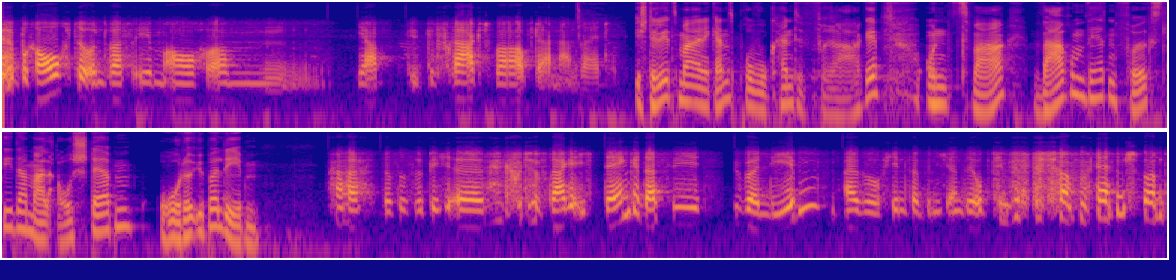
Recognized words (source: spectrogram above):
brauchte und was eben auch ähm, ja, gefragt war auf der anderen Seite. Ich stelle jetzt mal eine ganz provokante Frage und zwar, warum werden Volkslieder mal aussterben oder überleben? Das ist wirklich äh, eine gute Frage. Ich denke, dass sie überleben. Also auf jeden Fall bin ich ein sehr optimistischer Mensch und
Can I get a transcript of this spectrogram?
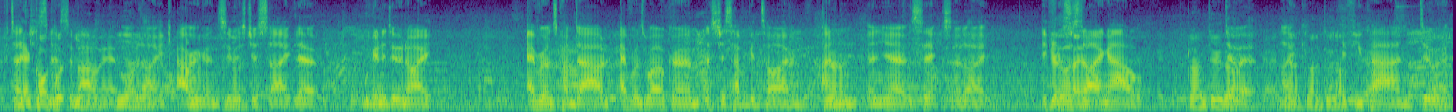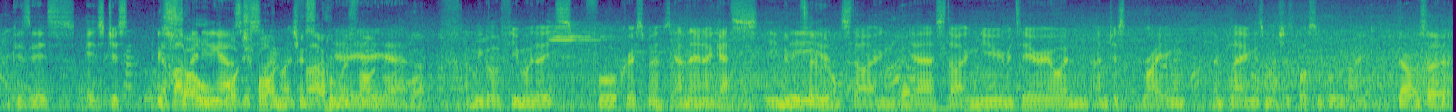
pretentiousness what- about yeah, it yeah, or yeah. like arrogance. It was just like, look, we're gonna do a night. Everyone's come down. Everyone's welcome. Let's just have a good time. And and yeah, it was sick. So like, if Yeah, you're starting out Go and do do it. Like, yeah, go and do that. if you can, do it because it's it's just It's above so anything else. much it's fun. so much It's so yeah, much yeah, fun. Yeah. And we got a few more dates before Christmas, and then I guess EP New material. and starting Yeah. starting new material and, and just writing and playing as much as possible. Like Dare I say it?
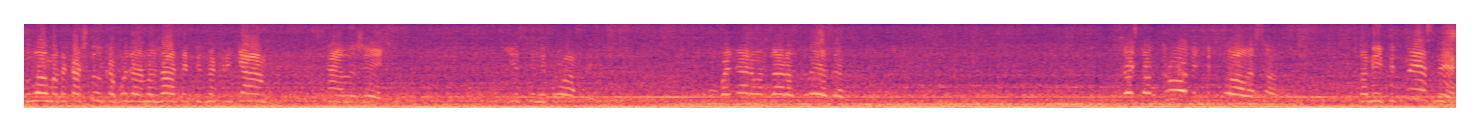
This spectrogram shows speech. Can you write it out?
солома така штука буде лежати під накриттям, хай лежить. Їсти не просить. Комбайнер вон зараз влизе. Щось там крутить під колесом. Там мій підписник.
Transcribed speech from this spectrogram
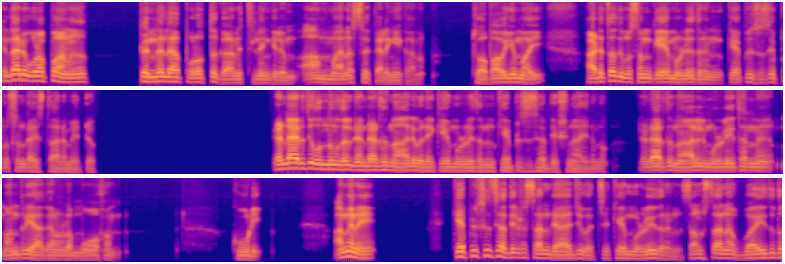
എന്തായാലും ഉറപ്പാണ് തെന്നല പുറത്ത് കാണിച്ചില്ലെങ്കിലും ആ മനസ്സ് കലങ്ങി കാണും. സ്വാഭാവികമായി അടുത്ത ദിവസം K Muraleedharan K P C C പ്രസിഡന്റായി സ്ഥാനമേറ്റു. രണ്ടായിരത്തി ഒന്ന് മുതൽ രണ്ടായിരത്തി നാല് വരെ K Muraleedharan K P C C അധ്യക്ഷനായിരുന്നു. രണ്ടായിരത്തി നാലിൽ മുരളീധരന് മന്ത്രിയാകാനുള്ള മോഹം കൂടി. അങ്ങനെ കെ പി സി സി അധ്യക്ഷ സ്ഥാനം രാജിവെച്ച് കെ മുരളീധരൻ സംസ്ഥാന വൈദ്യുത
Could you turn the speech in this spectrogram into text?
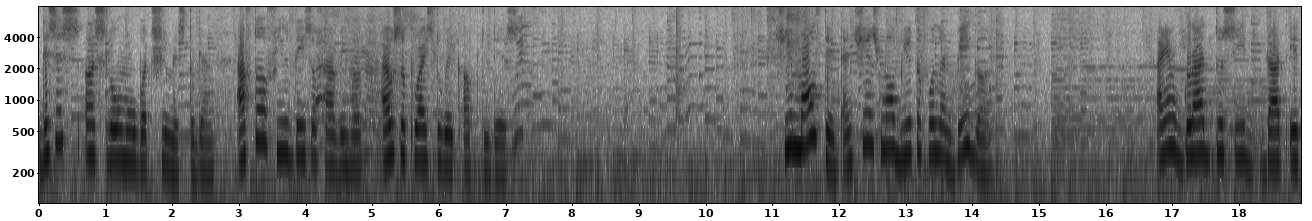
This is a slow-mo but she missed again. After a few days of having her, I was surprised to wake up to this. She molted and she is more beautiful and bigger. I am glad to see that it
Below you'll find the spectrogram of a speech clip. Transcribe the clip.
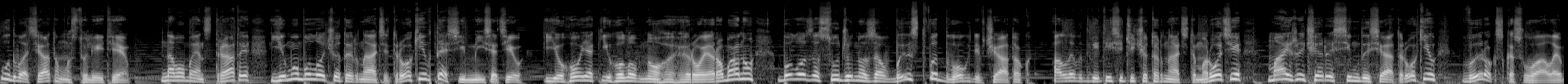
у 20 столітті. На момент страти йому було 14 років та 7 місяців. Його, як і головного героя роману, було засуджено за вбивство двох дівчаток. Але в 2014 році, майже через 70 років, вирок скасували.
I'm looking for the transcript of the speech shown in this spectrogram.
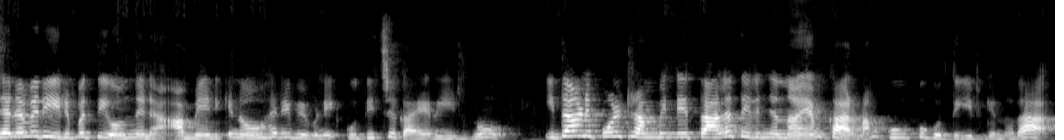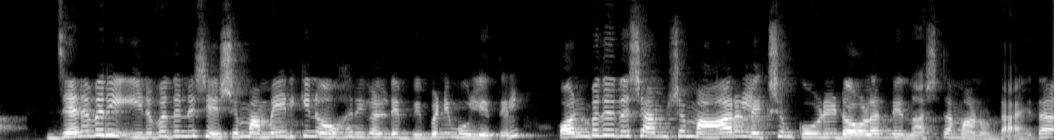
ജനുവരി ഇരുപത്തി ഒന്നിന് അമേരിക്കൻ ഓഹരി വിപണി കുതിച്ചു കയറിയിരുന്നു. ഇതാണിപ്പോൾ ട്രംപിന്റെ തല തിരിഞ്ഞ നയം കാരണം കൂപ്പുകുത്തിയിരിക്കുന്നത്. ജനുവരി ഇരുപതിന് ശേഷം അമേരിക്കൻ ഓഹരികളുടെ വിപണി മൂല്യത്തിൽ ഒൻപത് ദശാംശം ആറ് ലക്ഷം കോടി ഡോളറിന്റെ നഷ്ടമാണ് ഉണ്ടായത്.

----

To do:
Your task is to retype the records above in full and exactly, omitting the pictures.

Output for this task:
Recognized words (source: spectrogram above):
brauchte und was eben auch ähm, ja, gefragt war auf der anderen Seite. Ich stelle jetzt mal eine ganz provokante Frage und zwar, warum werden Volkslieder mal aussterben oder überleben? Das ist wirklich äh, eine gute Frage. Ich denke, dass sie überleben. Also auf jeden Fall bin ich ein sehr optimistischer Mensch und
Can I get a transcript of this spectrogram?
pretentiousness what- about yeah, it yeah, or yeah. like arrogance. It was just like, look, we're gonna do a night. Everyone's come down. Everyone's welcome. Let's just have a good time. And and yeah, it was sick. So like, if Yeah, you're starting out Go and do do it. Like, yeah, go and do that. if you can, do it because it's it's just It's above so anything else. much it's fun. so much It's so yeah, much yeah, fun. Yeah. And we got a few more dates before Christmas, and then I guess EP New material. and starting Yeah. starting new material and, and just writing and playing as much as possible. Like Dare I say it?
This spectrogram shows speech. Can you write it out?
солома така штука буде лежати під накриттям, хай лежить. Їсти не просить. Комбайнер вон зараз влизе. Щось там крутить під колесом. Там мій підписник.
Transcribed speech from this spectrogram
എന്തായാലും ഉറപ്പാണ് തെന്നല പുറത്ത് കാണിച്ചില്ലെങ്കിലും ആ മനസ്സ് കലങ്ങി കാണും. സ്വാഭാവികമായി അടുത്ത ദിവസം K Muraleedharan K P C C പ്രസിഡന്റായി സ്ഥാനമേറ്റു. രണ്ടായിരത്തി ഒന്ന് മുതൽ രണ്ടായിരത്തി നാല് വരെ K Muraleedharan K P C C അധ്യക്ഷനായിരുന്നു. രണ്ടായിരത്തി നാലിൽ മുരളീധരന് മന്ത്രിയാകാനുള്ള മോഹം കൂടി. അങ്ങനെ കെ പി സി സി അധ്യക്ഷ സ്ഥാനം രാജിവെച്ച് കെ മുരളീധരൻ സംസ്ഥാന വൈദ്യുത
Could you turn the speech in this spectrogram into text?
This is a slow-mo but she missed again. After a few days of having her, I was surprised to wake up to this. She molted and she is more beautiful and bigger. I am glad to see that it
Below you'll find the spectrogram of a speech clip. Transcribe the clip.
у 20 столітті. На момент страти йому було 14 років та 7 місяців. Його, як і головного героя роману, було засуджено за вбивство двох дівчаток. Але в 2014 році, майже через 70 років, вирок скасували.
I'm looking for the transcript of the speech shown in this spectrogram.
ജനുവരി ഇരുപത്തി ഒന്നിന് അമേരിക്കൻ ഓഹരി വിപണി കുതിച്ചു കയറിയിരുന്നു. ഇതാണിപ്പോൾ ട്രംപിന്റെ തല തിരിഞ്ഞ നയം കാരണം കൂപ്പുകുത്തിയിരിക്കുന്നത്. ജനുവരി ഇരുപതിന് ശേഷം അമേരിക്കൻ ഓഹരികളുടെ വിപണി മൂല്യത്തിൽ ഒൻപത് ദശാംശം ആറ് ലക്ഷം കോടി ഡോളറിന്റെ നഷ്ടമാണ് ഉണ്ടായത്.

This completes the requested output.